I don’t know if this is something that is on your radar or not, but today is the winter solstice–the shortest day of the year.  Today we will see less hours of daylight than at any other time (at least in the northern hemisphere) until next winter.  I have always been fascinated by the solstices–both summer and winter.  They feel like a concrete reminder that we are part of a bigger world, a world that can affect us whether we like it or not.  And this year, with news about hate crimes, terrorism, and global challenges, many of us feel very affected by the bigger world.

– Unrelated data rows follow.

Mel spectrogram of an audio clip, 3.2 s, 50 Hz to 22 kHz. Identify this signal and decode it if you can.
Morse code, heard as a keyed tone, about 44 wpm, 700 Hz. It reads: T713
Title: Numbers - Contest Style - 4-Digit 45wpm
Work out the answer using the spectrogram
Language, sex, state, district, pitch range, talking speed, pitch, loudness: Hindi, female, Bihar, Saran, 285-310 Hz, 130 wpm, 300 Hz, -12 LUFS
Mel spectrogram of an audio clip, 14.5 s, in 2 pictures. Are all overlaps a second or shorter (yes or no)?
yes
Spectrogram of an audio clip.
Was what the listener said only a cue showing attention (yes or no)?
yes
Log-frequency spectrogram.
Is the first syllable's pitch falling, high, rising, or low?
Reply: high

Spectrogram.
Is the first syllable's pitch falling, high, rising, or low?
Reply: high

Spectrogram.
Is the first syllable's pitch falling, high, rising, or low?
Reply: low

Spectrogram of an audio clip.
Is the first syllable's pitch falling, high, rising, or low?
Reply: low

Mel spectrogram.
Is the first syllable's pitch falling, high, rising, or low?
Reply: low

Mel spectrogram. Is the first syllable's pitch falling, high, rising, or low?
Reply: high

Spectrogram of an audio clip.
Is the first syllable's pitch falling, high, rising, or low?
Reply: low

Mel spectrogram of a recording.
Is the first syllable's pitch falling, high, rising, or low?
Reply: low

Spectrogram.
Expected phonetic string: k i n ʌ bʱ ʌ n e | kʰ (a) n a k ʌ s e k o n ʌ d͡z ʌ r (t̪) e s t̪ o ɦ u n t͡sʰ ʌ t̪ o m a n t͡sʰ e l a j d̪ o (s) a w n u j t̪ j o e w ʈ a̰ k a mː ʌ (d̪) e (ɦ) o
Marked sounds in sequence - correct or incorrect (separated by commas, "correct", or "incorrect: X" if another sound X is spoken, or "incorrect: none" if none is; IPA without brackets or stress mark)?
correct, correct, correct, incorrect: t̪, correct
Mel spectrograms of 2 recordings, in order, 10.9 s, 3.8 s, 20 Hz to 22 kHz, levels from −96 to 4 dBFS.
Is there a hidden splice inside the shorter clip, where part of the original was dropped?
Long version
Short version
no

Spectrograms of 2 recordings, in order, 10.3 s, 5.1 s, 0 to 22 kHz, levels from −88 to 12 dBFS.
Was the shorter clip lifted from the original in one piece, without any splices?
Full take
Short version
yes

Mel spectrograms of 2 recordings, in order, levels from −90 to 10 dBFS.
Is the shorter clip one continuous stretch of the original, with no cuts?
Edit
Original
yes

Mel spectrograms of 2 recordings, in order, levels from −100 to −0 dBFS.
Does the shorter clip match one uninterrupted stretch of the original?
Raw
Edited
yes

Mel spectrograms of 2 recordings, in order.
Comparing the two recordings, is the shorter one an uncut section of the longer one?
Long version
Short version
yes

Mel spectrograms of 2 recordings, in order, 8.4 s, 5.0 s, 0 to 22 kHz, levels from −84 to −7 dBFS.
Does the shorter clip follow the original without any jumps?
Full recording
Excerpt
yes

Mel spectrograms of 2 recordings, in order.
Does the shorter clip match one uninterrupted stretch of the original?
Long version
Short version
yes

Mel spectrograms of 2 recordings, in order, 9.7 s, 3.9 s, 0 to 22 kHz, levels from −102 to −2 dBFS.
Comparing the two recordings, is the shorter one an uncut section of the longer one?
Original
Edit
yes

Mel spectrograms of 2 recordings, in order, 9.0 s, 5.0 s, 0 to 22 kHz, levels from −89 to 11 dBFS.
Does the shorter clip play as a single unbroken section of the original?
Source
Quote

I have a special affection for the winter solstice.  I know that may seem a bit odd.  After all, it’s cold and dark.  And if you’re in the Midwest, the cold and dark can often be accompanied by the worst of all weather phenomena: freezing rain.  It’s in that pre-holiday stretch, where you can’t help being affected by stores that are picked over, traffic patterns that are out of wack, and busy schedules–no matter what traditions you celebrate (or dread).  There is less light than any other day of the year.  All in all, there appears to very little to recommend the winter solstice as anything other than a day to be endured.

There are two things that make me like the winter solstice:

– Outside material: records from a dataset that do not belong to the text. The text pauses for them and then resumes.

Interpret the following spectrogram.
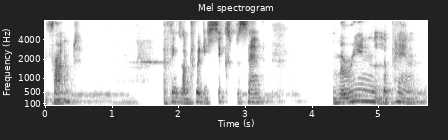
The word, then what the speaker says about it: Marine: i think i'm 26 marine le pen no i'm not mispronouncing marie her name is marine as in marine le pen who's the daughter of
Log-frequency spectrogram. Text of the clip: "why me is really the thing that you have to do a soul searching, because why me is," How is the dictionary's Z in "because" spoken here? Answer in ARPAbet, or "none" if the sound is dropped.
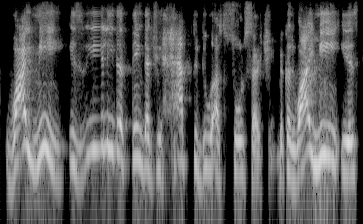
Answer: Z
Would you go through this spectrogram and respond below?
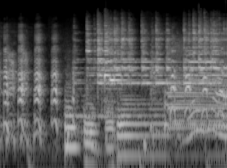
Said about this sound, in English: is that the bell of truth?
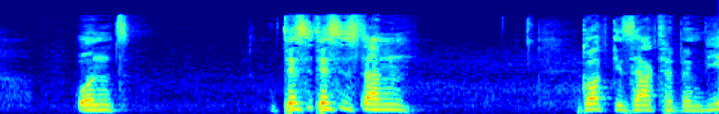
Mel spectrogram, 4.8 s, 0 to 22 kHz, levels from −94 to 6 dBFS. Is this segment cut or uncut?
cut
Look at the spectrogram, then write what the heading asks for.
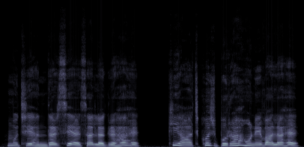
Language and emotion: Hindi, fearful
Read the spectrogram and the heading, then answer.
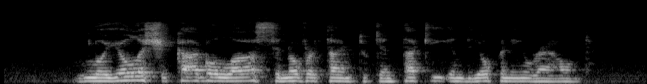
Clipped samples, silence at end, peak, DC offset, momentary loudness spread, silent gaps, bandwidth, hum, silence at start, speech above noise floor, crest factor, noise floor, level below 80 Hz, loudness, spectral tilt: under 0.1%; 0.7 s; -6 dBFS; under 0.1%; 8 LU; none; 7.6 kHz; none; 0.75 s; 37 dB; 14 dB; -58 dBFS; -56 dBFS; -22 LUFS; -7 dB/octave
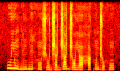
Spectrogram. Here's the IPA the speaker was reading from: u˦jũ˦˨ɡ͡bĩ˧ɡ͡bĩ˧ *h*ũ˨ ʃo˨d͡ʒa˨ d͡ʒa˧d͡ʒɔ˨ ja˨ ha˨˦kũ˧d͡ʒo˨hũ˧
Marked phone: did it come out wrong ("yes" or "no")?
no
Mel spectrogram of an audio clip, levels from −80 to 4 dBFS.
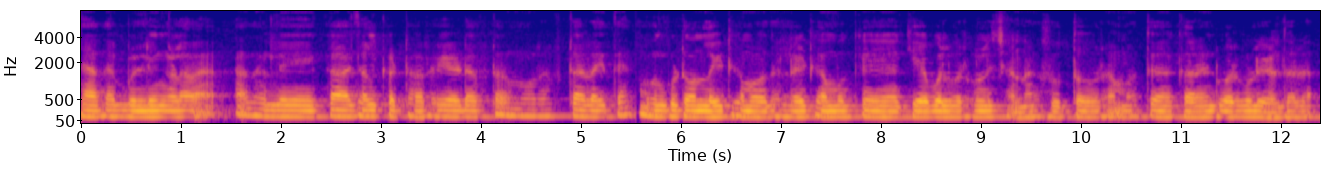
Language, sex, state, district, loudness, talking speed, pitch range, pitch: Kannada, male, Karnataka, Mysore, -17 LUFS, 100 wpm, 115-120 Hz, 115 Hz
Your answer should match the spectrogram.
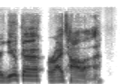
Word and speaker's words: Raitala: I'm Senior Digital Content Editor, and I am thrilled to be joined by the newest Loon, Defender Yuka Raitala.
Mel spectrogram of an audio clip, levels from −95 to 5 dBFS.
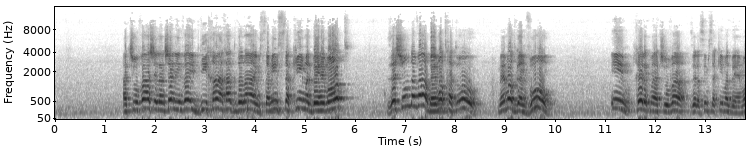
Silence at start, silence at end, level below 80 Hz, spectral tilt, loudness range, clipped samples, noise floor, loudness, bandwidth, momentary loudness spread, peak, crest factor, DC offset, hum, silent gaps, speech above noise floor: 1.35 s; 0 s; -50 dBFS; -5 dB/octave; 3 LU; under 0.1%; -46 dBFS; -17 LUFS; 11 kHz; 9 LU; -6 dBFS; 12 dB; under 0.1%; none; none; 29 dB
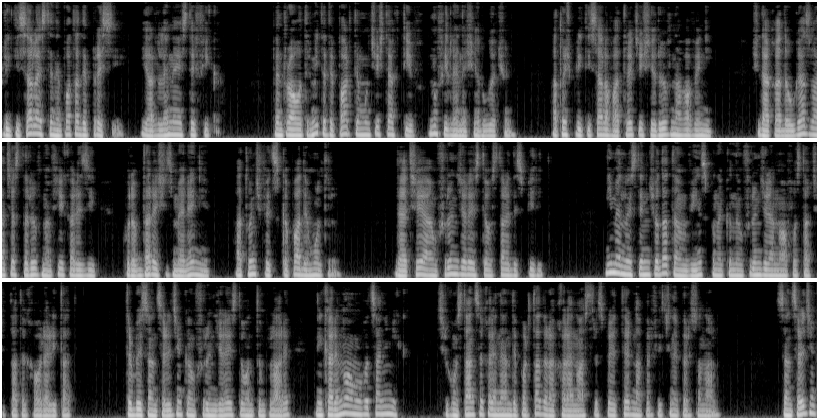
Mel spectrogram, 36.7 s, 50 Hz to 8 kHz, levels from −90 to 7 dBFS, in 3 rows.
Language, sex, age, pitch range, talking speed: Romanian, male, 20-39, 115-135 Hz, 160 wpm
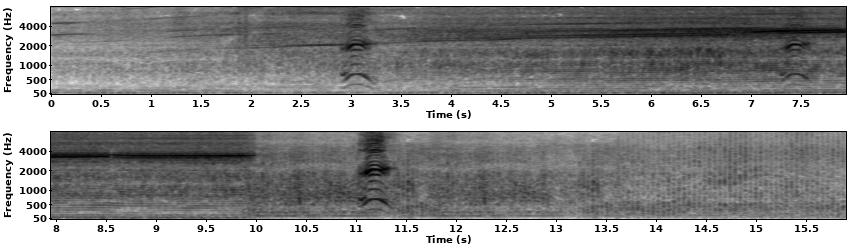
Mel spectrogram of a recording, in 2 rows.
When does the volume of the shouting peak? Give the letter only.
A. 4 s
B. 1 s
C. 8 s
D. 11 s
D.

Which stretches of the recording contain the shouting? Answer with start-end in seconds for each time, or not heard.
2.9-3.4, 7.2-7.7, 11.0-11.4.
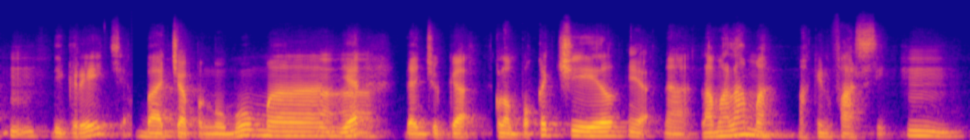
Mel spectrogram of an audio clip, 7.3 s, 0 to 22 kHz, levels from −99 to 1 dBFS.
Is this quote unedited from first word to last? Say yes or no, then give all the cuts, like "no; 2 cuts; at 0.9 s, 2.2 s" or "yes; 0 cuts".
no; 2 cuts; at 0.9 s, 3.6 s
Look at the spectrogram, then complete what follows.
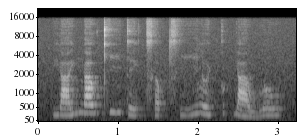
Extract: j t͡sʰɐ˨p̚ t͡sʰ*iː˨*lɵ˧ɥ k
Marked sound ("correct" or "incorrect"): incorrect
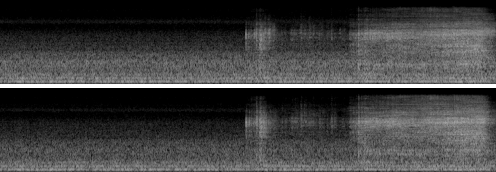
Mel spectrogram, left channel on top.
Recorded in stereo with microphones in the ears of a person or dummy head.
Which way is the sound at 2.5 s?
10° left (ahead or behind).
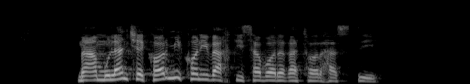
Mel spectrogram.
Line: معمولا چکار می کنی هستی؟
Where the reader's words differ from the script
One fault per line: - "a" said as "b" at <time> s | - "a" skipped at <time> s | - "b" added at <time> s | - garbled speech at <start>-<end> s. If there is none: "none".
- "وقتی سوار قطار" added at 2.1 s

We All Spend Time in the Dark

No one gets through life without time in the dark, both literally and figuratively.  Darkness, whether it’s from emotional pain, physical pain, or spiritual pain–is a part of the human experience.  And yet, I sometimes feel like we live in a culture that’s focused on artificial light.  We don’t make a lot of room for pain.  We’re uncomfortable and uncertain about how to talk to folks with disabilities or serious illnesses.  We often expect people to “get over” grief–because we’re not sure what to do with their sadness and loss.  When people ask how we’re doing, the rote answer is “okay.”  Not because it’s true, but because we don’t trust one another to hear the truth.  Or we don’t have the energy to speak the truth.  Or we don’t want to be the “downer who speaks the truth. No matter the reason, we take our pain and darkness and hide it away from one another.

What I appreciate about the winter solstice is the reminder that the darkness affects us all.  I see it as a great conversation starter.  Older cultures used to observe this shortest day together.  They would gather and share the experience of darkness.  I don’t think that it’s coincidental that those cultures also made more space for emotional darkness, with rituals like formal mourning.  In today’s culture, acknowledgement of darkness is sometimes dismissed as complaining.  That dismissal isolates us and creates shame around genuine human experience. We can all benefit from the reminder that the darkness is a shared experience.

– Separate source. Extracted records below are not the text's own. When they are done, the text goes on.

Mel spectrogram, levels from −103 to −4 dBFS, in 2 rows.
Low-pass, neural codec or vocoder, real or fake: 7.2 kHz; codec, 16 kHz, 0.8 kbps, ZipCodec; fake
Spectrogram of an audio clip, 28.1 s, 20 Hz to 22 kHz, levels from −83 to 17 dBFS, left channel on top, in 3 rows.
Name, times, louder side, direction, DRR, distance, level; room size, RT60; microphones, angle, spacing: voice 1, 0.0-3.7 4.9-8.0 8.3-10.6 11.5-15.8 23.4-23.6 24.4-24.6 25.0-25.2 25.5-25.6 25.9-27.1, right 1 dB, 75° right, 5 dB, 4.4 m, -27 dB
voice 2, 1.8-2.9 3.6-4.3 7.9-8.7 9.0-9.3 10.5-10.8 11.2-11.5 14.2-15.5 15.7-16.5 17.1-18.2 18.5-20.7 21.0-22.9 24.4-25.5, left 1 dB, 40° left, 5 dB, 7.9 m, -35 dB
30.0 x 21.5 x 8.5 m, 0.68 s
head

The Dark Diminishes

The second thing that I like about winter solstice is that it’s a turning point.  Yes, it’s the shortest day of the year, but it also marks the moment when the light begins to return.  The day after winter solstice is a tiny bit longer.  And the next is even more light-filled.  This is a powerful symbol of hope and renewal.

When people ask me “how can you do your job?” they are asking about how I can be comfortable with the pain and emotional darkness that brings people to therapy.  For me, the answer to that question is in the winter solstice.  I see pain and darkness as natural parts of our lives.  We can’t avoid them, but we can move through them, make progress in our healing, and walk together toward the spaces where there is light.  To go back to older cultures, one part of the winter solstice observation was to create light for one another, to hold the light even in darkness.  I believe that therapy can be that light in the winter solstice moments of life.  And I believe that we all come to our turning point, where the dark lessens.  The change isn’t immediate or dramatic, but it’s real.

Holding the Light

I am immensely grateful to be part of several communities that are committed to holding light for one another. To allow a true acknowledgement of darkness, then provide companionship as we move through it toward light. If you’re reading this in a moment of darkness, I’d love to know who’s holding light for you right now.  What kind of support do you need as you walk through the hard things in life?  I hope that you find comfort and connection, that you’re able to reach out for whatever support you need until the darkness starts to diminish.

Cooking with Cast Iron